In addition to basic geometry, this work had a number of more technical engineering challenges that proved a great opportunity to apply some fascinating physics principles.
For starters, unlike a octahedron, mating the parts of a tetrahedron with magnets does not present a straightforward solution in terms of arranging the polarity across them. Getting four individual pieces to attract the other three meant that I couldn’t simply apply a single polarity (north, or south) to each part evenly. Instead I ended up with a polarity map like the one you see above.
The result is that while the NC-3 was fully rearrangeable, this work really only assembles one or two ways.
Getting the magnetic assembly solved was just the beginning however. Making the rest of the mechanics play nicely meant finding a sweet spot between the mass of the parts and the magnetic forces employed to hold them together.
My first prototype for this sculpture had two main issues. The mass of the stainless steel spinning elements was a bit on the heavy side, and the magnetic pull holding them together was a bit on the weak side. This meant that the centrifugal force of spinning the sculpture was prone to sending those stainless elements flying off.
To make the parts lighter without wildly altering the piece, I applied what is known as the square cube law, which states that an object's volume increases (or decreases) at a greater rate than its surface area when being scaled.
A simple example is that a 1" cube has a surface area of six square inches and a volume of one cubic inch. If you double its size to a 2" cube, the surface area increases to twenty-four square inches (a factor of 4 or 22). However the volume of that same cube increases to eight cubic inches, (a factor of 8 or 23)
Practically applied, by decreasing the overall size of the parts by a mere 3%, I was able to make the entire work a full 10% lighter (I also fiddled with some internal dimensions to squeeze that extra 1%).
To increase the magnetic attraction between the parts, I had to move the magnets closer to their target. How much closer would make a difference? It turns out a very small amount, and the inverse square law is how to explain this.
The force of attraction between two magnetic poles is inversely proportional to the square of the distance between them. In this instance I was solving for magnet to steel, but the principal is the same.
After crunching the numbers, I calculated that I could increase the magnetic force by a factor of 2.6 simply by moving the magnets a mere .016” closer to the parts I wanted to stick.
This small design change was trickier than it seems, but it made an enormous difference. Now the parts all attach quite securely.
This is all pretty basic stuff to an engineer, but I still find it immensely satisfying to be able to ground elements of my work in some real nuts-and-bolts logic. In the video above I discuss all of this a bit more casually. A video is worth a million words however, so hopefully it helps smooth out all the "umms" and "ahhhs"that come out of my mouth.
Another fun thing is that since these pieces contain magnets they sort of talk to each other when moved in proximity.
I am pleased with how many interests of mine I was able to wrap into this little work. I hope it helps demonstrate how pursuing machine-work as a visual medium constantly brings one into contact with other spheres of knowledge.

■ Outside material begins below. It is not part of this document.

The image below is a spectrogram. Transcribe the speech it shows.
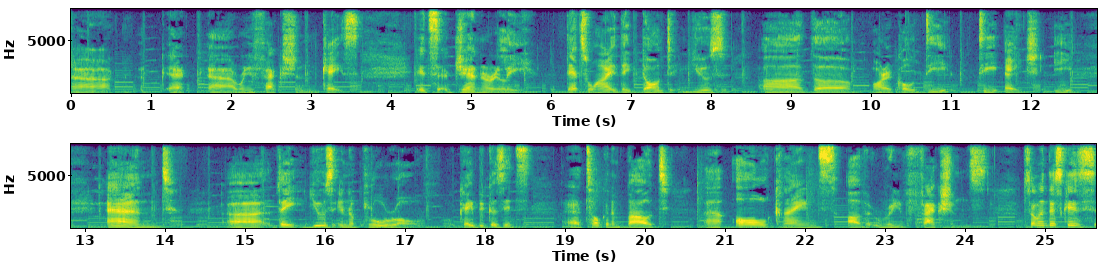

I have never had to look far to find a catalyst for a visual concept and this piece embodies this idea nicely. Who knows, maybe this will end up being a three piece set.
|Simulated color pallet for the edition|
So as is customary, I am going to offer these up as an edition.
I am adding pink and yellow to my anodizing line so there will be lots to choose from in terms of colors.
I will post a sign-up starting Friday April 16th at 10 AM EST. I will include details of the sale as well as the price at that time.
As always, comments and questions are welcome.